A Guide

Choosing a Topic

The first step to take when writing a dissertation is to choose a topic. The following is a list of ideas that may help you to do this: 

  • Consider something that interests you 

  • Talk to academic staff 

  • Create a mind map to generate ideas.

  • Draw on reading and knowledge from modules you have studied 

  • Consider topical issues in news/media 

  • Look through dissertations written by previous students 

  • Search for academic articles and read around a topic 

  • Consider limitations and future research discussed in journals 

How about a topic that...  

  • You can investigate in your own country or area?  

  • Would help you find a job? 

Mind Maps to Generate Ideas

Mind-mapping is a simple, practical tool for improving creative thinking, planning and problem-solving abilities.
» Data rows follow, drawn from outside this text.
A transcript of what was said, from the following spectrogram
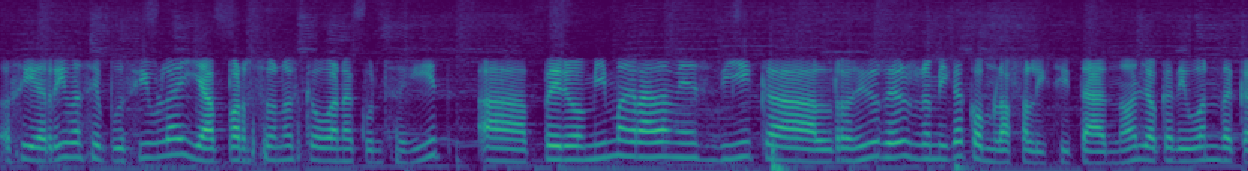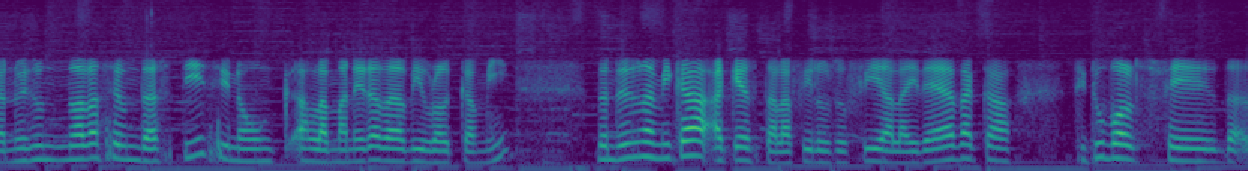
o sigui, arriba a ser possible, hi ha persones que ho han aconseguit, uh, però a mi m'agrada més dir que el residu zero és una mica com la felicitat, no? Allò que diuen de que no, és un, no ha de ser un destí, sinó un, la manera de viure el camí. Doncs és una mica aquesta, la filosofia, la idea de que si tu vols fer de,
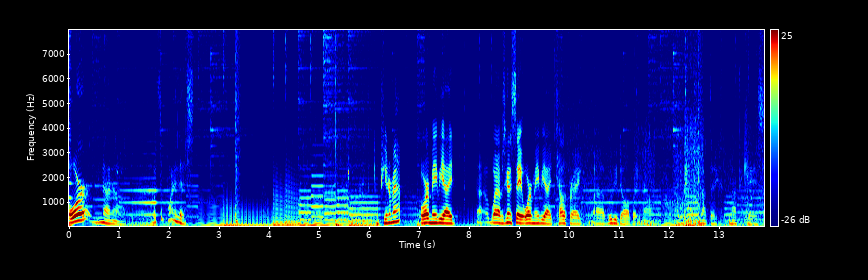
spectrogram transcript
Or, no, no. What's the point of this? Computer map? Or maybe I, uh, what I was going to say, or maybe I telefrag uh, Voodoo Doll, but no. Not the, not the case.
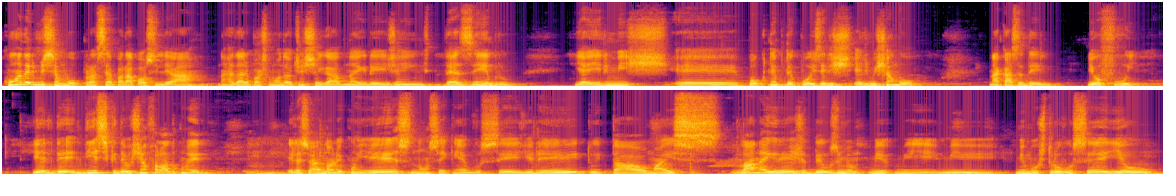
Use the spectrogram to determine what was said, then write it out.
Quando ele me chamou para separar para auxiliar, na verdade o pastor Manuel tinha chegado na igreja em dezembro, e aí ele me. É, pouco tempo depois ele, ele me chamou na casa dele. Eu fui. E ele, ele disse que Deus tinha falado com ele. Uhum. Ele assim, Eu não lhe conheço, não sei quem é você direito e tal, mas lá na igreja Deus me, me, me, me mostrou você e eu. Uhum.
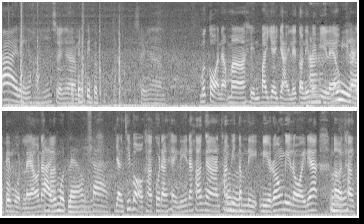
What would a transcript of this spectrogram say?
ได้อะไรอย่างเงี้ยค่ะอืมสวยงาจะมเป็นปิดแบบสวยงาม เมื่อก่อนอะมาเห็นใบใหญ่ ๆ เลยตอนนี้อ่าไม่มีแล้วไม่มีแล้ว ขายไปค่ะหมดแล้วนะคะ ขายไปหมดแล้วอืมใช่ อย่างที่บอกค่ะโกดังแห่งนี้นะคะ งานถ้ามีอือฮึตำหนิมีร่องมีรอยเนี่ยเอ่ออือฮึทางโก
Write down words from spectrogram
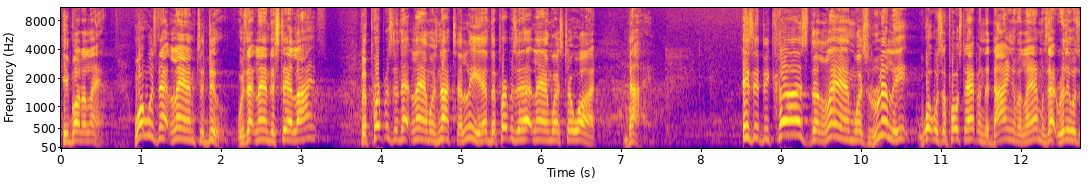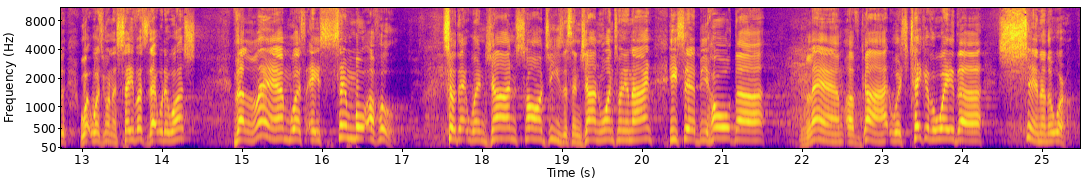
He brought a lamb. What was that lamb to do? Was that lamb to stay alive? The purpose of that lamb was not to live. The purpose of that lamb was to what? Die. Is it because the lamb was really what was supposed to happen? The dying of a lamb? Was that really what was going to save us? Is that what it was? The lamb was a symbol of who? So that when John saw Jesus in John 129, he said, Behold the Lamb of God, which taketh away the sin of the world.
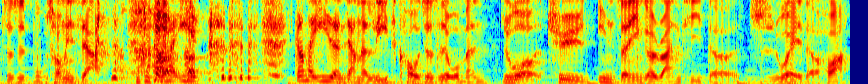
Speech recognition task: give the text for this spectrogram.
就是补充一下，刚才一。刚才伊人讲的 LeetCode 就是我们如果去应征一个软体的职位的话，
It can help you to generate more ideas and make new connections.

How to draw a mind map

Place a blank sheet in landscape position and write the topic you have in mind in the middle. Draw branches from the centre, The branches are possible ideas and topics to include in the dissertation. Add sub-topics (“leaves”) and connect ideas and evidence from your reading. You can use colours and images to stimulate your thinking.
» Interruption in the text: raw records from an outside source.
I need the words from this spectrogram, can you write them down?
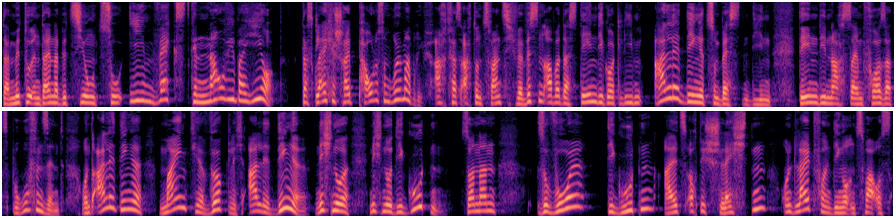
damit du in deiner Beziehung zu ihm wächst, genau wie bei Hiob. Das gleiche schreibt Paulus im Römerbrief. 8 Vers 28. Wir wissen aber, dass denen, die Gott lieben, alle Dinge zum Besten dienen, denen, die nach seinem Vorsatz berufen sind. Und alle Dinge meint hier wirklich alle Dinge, nicht nur, nicht nur die guten, sondern sowohl die guten als auch die schlechten und leidvollen Dinge, und zwar aus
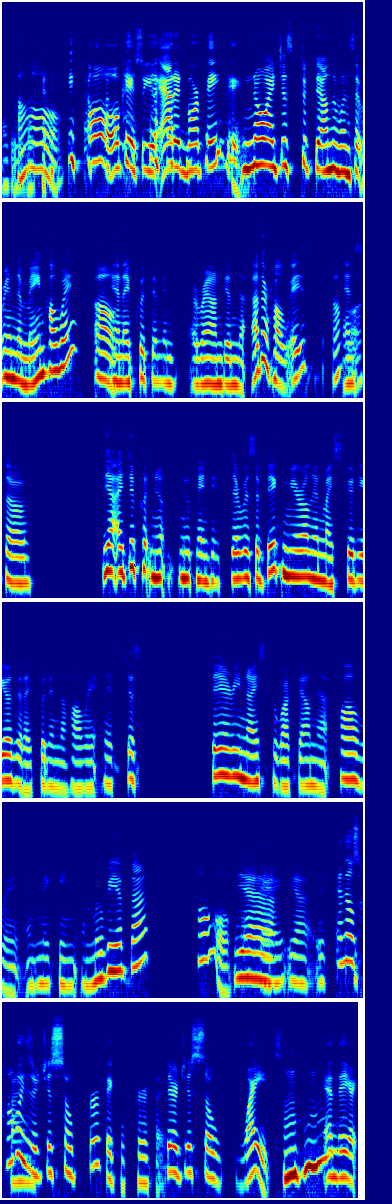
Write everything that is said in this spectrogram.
I really Oh, like it. oh, okay. So you added more painting. no, I just took down the ones that were in the main hallway, Oh, and I put them in around in the other hallways. And Oh. so, yeah, I did put new new paintings. There was a big mural in my studio that I put in the hallway, and it's just very nice to walk down that hallway. I'm making a movie of that. oh, Yeah, okay. yeah. It's And those it's hallways fun. are just so perfect. they're perfect. They're just so white, mm-hmm. and they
generating ideas image



Tips for choosing a good topic: 

  • Choose a topic you will enjoy. Your dissertation is an opportunity to explore, in depth, a topic of interest. It will be challenging, so pick a topic that will sustain your interest. Doing the initial research in your areas of interest will help you choose a topic that will be both viable and enjoyable. 

  • Consider the time and resources you will need to successfully complete your dissertation - be realistic!  Research, particularly gathering primary data (such as interviews, experiments or archival research), takes time and may involve other challenges such as travel, language skills, ethical considerations etc. Make sure you speak to your supervisor/tutor early on to ensure that your project is achievable. Additionally, check out the Time Management Guide for tips on sticking to deadlines.  

  • If your topic is too broad, try to narrow it down, perhaps focusing on a specific sector, country or case study.  

  • If your topic is too narrow, you can broaden it by contextualising it within the literature.  


Researching for your Dissertation

This presentation explores effective strategies for locating, evaluating, and organising sources to enable you to produce a comprehensive and well researched dissertation. It also covers where you can find further help, as and when you need it.

Link to video on Researching for Your Dissertation

Conducting a Literature Search

To find a suitable topic you will need to conduct a literature search to identify what has been done before, what information is available and what gaps there are in the research. To carry out a successful literature search, you can try the following steps: 

  1. Define your terms. Ask yourself what the key concepts of your research idea are. Then, compile a list of keywords with their synonyms to help you develop a research strategy. Google and Google Scholar are good places to start. 

  1. Identify relevant information sources. These may include libraries, indexes, archives, the internet (especially, Google Scholar) and electronic databases.  

  1. Make use of the University library. If you require help with locating texts, you can book an appointment with an Academic Engagement Librarian. Also, the British Library has a copy of every book published in the UK, which is helpful to know if you cannot get hold of a particular text.  

  1. Use journals. Journals are the best place to find the most up to date research in any field. These are now mostly published online.  

Ensure that you keep records of what you have read. You will need them to write a literature review. For more detailed information about this dissertation chapter, visit the Literature Review Guide.